Exercise brief:
Here is a block of records. Copy every line in it that includes "speech".

Start of Data for processing

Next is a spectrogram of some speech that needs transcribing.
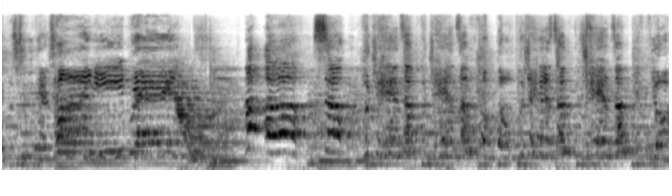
Relationships to their tiny brains. Uh-oh, so put your hands up, put your hands up, uh-oh, put your hands up, put your hands up if you're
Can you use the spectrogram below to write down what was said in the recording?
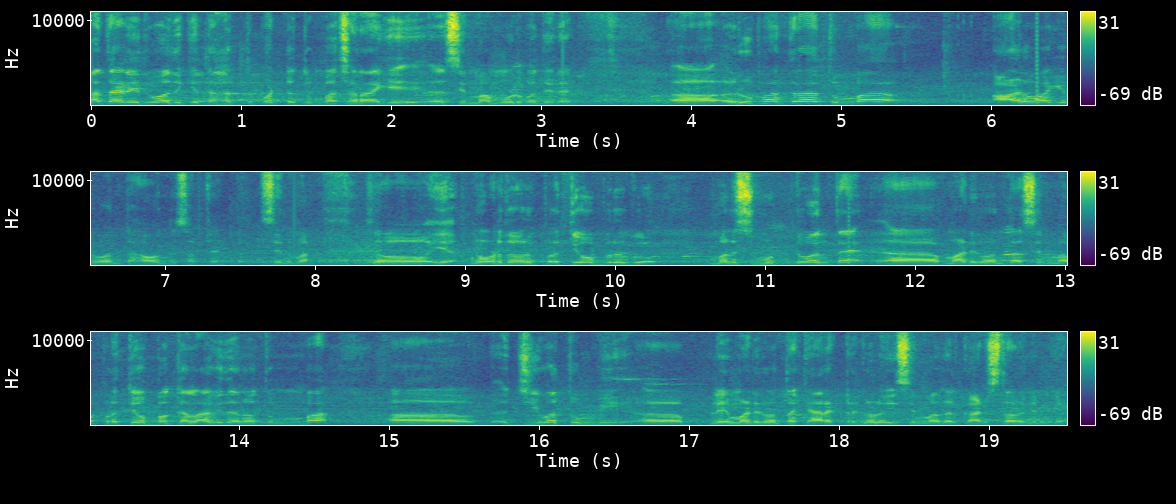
ಮಾತಾಡಿದ್ವು ಅದಕ್ಕಿಂತ ಹತ್ತು ಪಟ್ಟು ತುಂಬ ಚೆನ್ನಾಗಿ ಸಿನಿಮಾ ಮೂಡಿ ಬಂದಿದೆ. ರೂಪಾಂತರ ತುಂಬ ಆಳವಾಗಿರುವಂತಹ ಒಂದು ಸಬ್ಜೆಕ್ಟ್ ಸಿನಿಮಾ. ಸೊ ನೋಡಿದವ್ರಿಗೆ ಪ್ರತಿಯೊಬ್ಬರಿಗೂ ಮನಸ್ಸು ಮುಟ್ಟುವಂತೆ ಮಾಡಿರುವಂಥ ಸಿನಿಮಾ. ಪ್ರತಿಯೊಬ್ಬ ಕಲಾವಿದನೂ ತುಂಬ ಜೀವ ತುಂಬಿ ಪ್ಲೇ ಮಾಡಿರುವಂಥ ಕ್ಯಾರೆಕ್ಟರ್ಗಳು ಈ ಸಿನಿಮಾದಲ್ಲಿ ಕಾಣಿಸ್ತವೆ ನಿಮಗೆ.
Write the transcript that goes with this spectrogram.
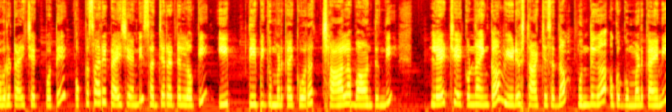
ఎవరు ట్రై చేయకపోతే ఒక్కసారి ట్రై చేయండి. సజ్జ రొట్టెల్లోకి ఈ తీపి గుమ్మడికాయ కూర చాలా బాగుంటుంది. లేట్ చేయకుండా ఇంకా వీడియో స్టార్ట్ చేసేద్దాం. ముందుగా ఒక గుమ్మడికాయని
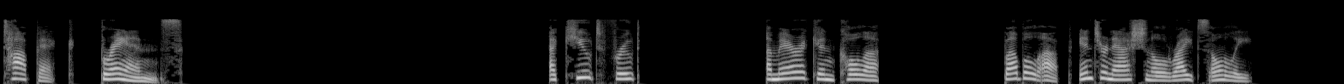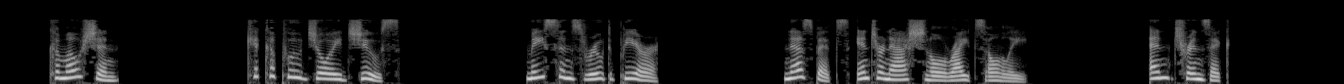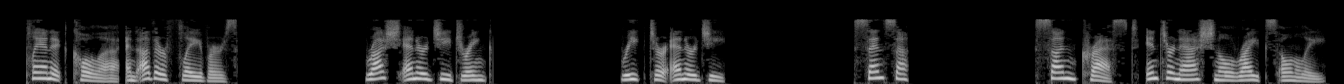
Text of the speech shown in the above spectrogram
Topic. Brands Acute Fruit American Cola Bubble Up international rights only. Commotion. Kickapoo Joy Juice. Mason's Root Beer. Nesbitt's international rights only. Intrinsic. Planet Cola and other flavors. Rush Energy Drink. Richter Energy. Sensa. Suncrest international rights only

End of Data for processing

Problem solution:
Next is a spectrogram of some speech that needs transcribing.
Text of the speech shown in the above spectrogram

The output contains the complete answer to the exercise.